Chris Davies said...

There is no question that there was gene-flow from north Africa into southern and south-western Europe long prior to the Moors. At least as early as Neolithic. For example mtDNA L in ancient DNA from Chalcolithic Iberia, and the age of certain clades of L in Iberia, Italy, and Czech/Slovak Republic. Plus E-M81 in Cantabria is surely ancient. However in the case of the Paris Basin can we be sure that the frequency of E-M81 is not due to the French not permitting collection of data on ethnicity from their citizens? Hence a lot of French citizens of north African background classified only as 'French' and leading to inflated % of E-M81. said...

I dunno about Sardinia, but in Sicily and surroundings, 60% of E-m81 does not come from Berbers/North Africans. A neolithic origin is the most plausible hypothesis.

Stefania Sarno et al.
Besides the low frequency (1.5%) of E-M81 lineages in general observed in our SSI (Sicily and Southern Italy) dataset, the typical Maghrebin core haplotype 13-14-30-24-9-11-13 [8] has been found in only two out of the five E-M81 individuals. These results, along with the negligible contribution from North-African populations revealed by the admixture-like plot analysis, suggest only a marginal impact of trans-Mediterranean gene flows on the current SSI genetic pool.

Cossue said...

The high frequency of m81 in the Pas valley in Cantabria is no doubt due to founder effect. But this haplogroup there could be plainly medieval, because of the settlement of a bunch of Moor serfs by local monasteries.
Certainly the "Pasiegos" don't look northafrican.

Nirjhar007 said...


Anything on testing the Kum6?. (Its low coverage, yes, but still) ..

J. S. said...

" The high frequency of m81 in the Pas valley (in Cantabria)is no doubt due to founder effect"
No way...due to reasons explained above.

Cossue said...

J. S.

Sorry, I'm feeling a little slow today: where in this page or outside of it is the evidence that the high frequency of E-M81 among the pasiegos is not due to a founder effect? Honestly.

J. S. said...

i was only talking about France.

Olympus Mons said...

There is a lot of "History Bias" as to the analysis one makes to DNA. As if differentiated population movement was/is as Proficuous as much "history" one can amount by History itself. Quite au contraire. the more Historical times we are referring to, the more likely there was a lower genetic shift of population. By then all was pretty much settled. Therefore I tend to considerer the likelihood of that M-81 was actually part of the package of R1b population arriving in Iberia 5,000 year ago. R1b (Caucasus), E-M81 (berbers) a long side with H1 (not sure NA), K1a4 and U4 (Caucasus), U6 and L1 (North Africa) – They just had a sort of swift travel trough North Africa due to the already speeding desertification of the 5.9 Kiloyear climatic event.

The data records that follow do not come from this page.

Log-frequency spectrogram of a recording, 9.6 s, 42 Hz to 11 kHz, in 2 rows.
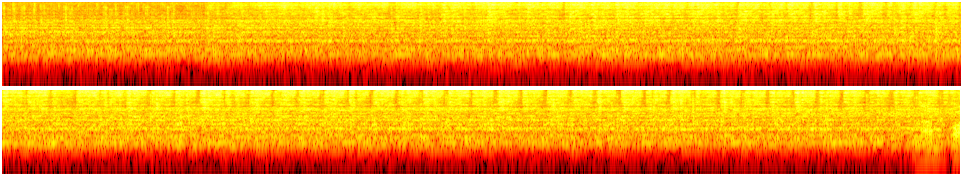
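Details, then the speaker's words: Motorcycle cylinder block bored on a boring machine to about 50.8 mm with cutter lowering slowly; steady, even rasping hiss with no chatter, indicating the cutter is cutting evenly; uneven cuts sound different. "sekali makan pisaunya rata ya kalau memang Maka nanti soalnya tidak rata maka suaranya pun agak berbeda"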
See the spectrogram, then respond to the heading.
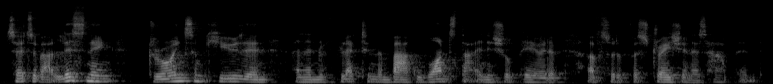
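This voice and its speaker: A man's voice: mid-range voice, steady tone, moderate pace, creaky, a bit bright. A man teaching as a clinical exam course tutor, giving practical coaching tips in a conversational instructional talk to camera.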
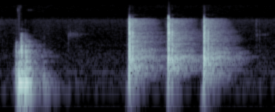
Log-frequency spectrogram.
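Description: Deck of tarot cards being shuffled by hand: a soft low thump, then three sharp card slaps in quick succession, about a quarter second apart.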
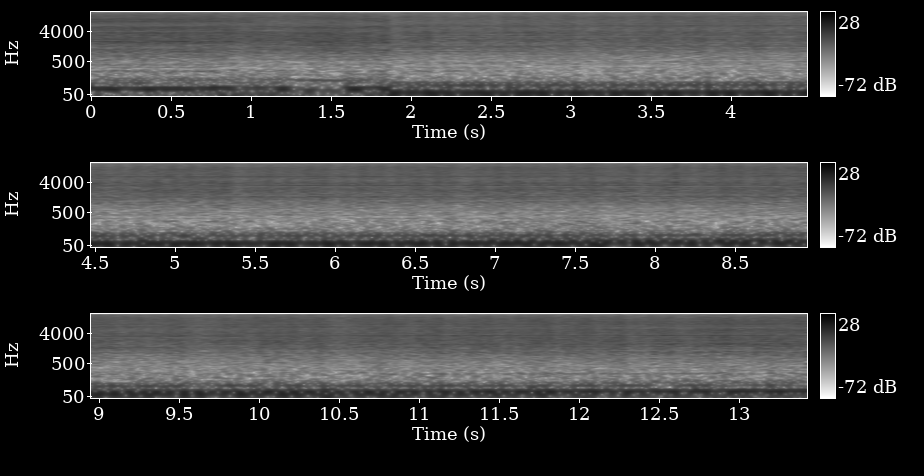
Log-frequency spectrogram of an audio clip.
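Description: Tyres roll on a highway with a steady hiss.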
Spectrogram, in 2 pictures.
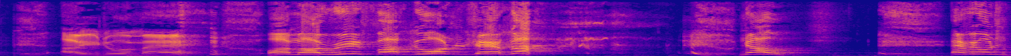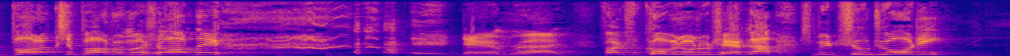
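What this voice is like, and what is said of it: Impression of True Geordie. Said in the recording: “A True Geordie doing an impression of another True Geordie there.”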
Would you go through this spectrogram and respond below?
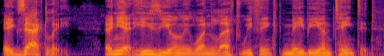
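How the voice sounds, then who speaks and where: Cocky low-voiced zombie squad leader, acted by a man. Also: animated, moderate pace, no room sound, clean studio sound, close to an everyday voice. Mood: matter-of-fact. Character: cocky, chatty male zombie extraction team leader. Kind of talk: comedic audio play acting.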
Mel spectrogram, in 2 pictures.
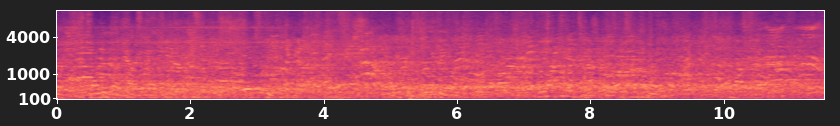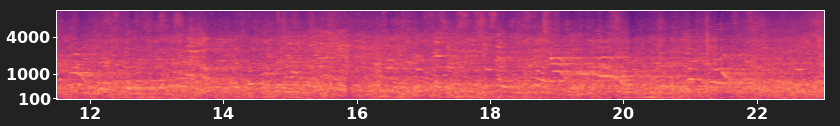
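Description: A crowd of men and boys chatters in a large echoing hall.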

Olympus Mons said...

Just to ad Just to ad something.
The most Southern part of Portugal, Algarve, as a lot of Islamic influences on naming, architecture and so forth- However no E-M81 or north Africa Haplogroups. But, just 60 miles up north, is the Alentejo and lots and lots of E-M81. Difference? – Algarve had “no Chalcolithic” and the Alentejo is the mother lore of chalcolithic Europe, that saw the bell beaker culture rising (from Zambujal).

Maju said...

@Olympus: Algarve did have a rich Chalcolithic with several early towns, like Santa Justa, near the mouth of the Guadiana. These towns disappeared only in the Bronze Age, with a cultural change that began precisely in the Algarve and spread northwards in the following centuries until it reached the Tagus boundary centuries later.

@In general: no mystery here, these guys seem to be of direct North African patrilineal ancestry, regardless of the matrilineage. Otherwise it's most unlikely that they were all three E1b-M81. They surely arrived with the Muslim invasion that quickly took over the Visigothic Kingdom (which included the Septimania, modern Languedoc), struggled for much longer in Basque-Aquitanian lands but eventually succeeded here as well and was finally stopped at the famous battle of Poitiers/Tours, near the Aquitanian/Frankish border of the time. It illustrates that the invaders were (mostly) not "Arab" but North African, but all that is something we already knew.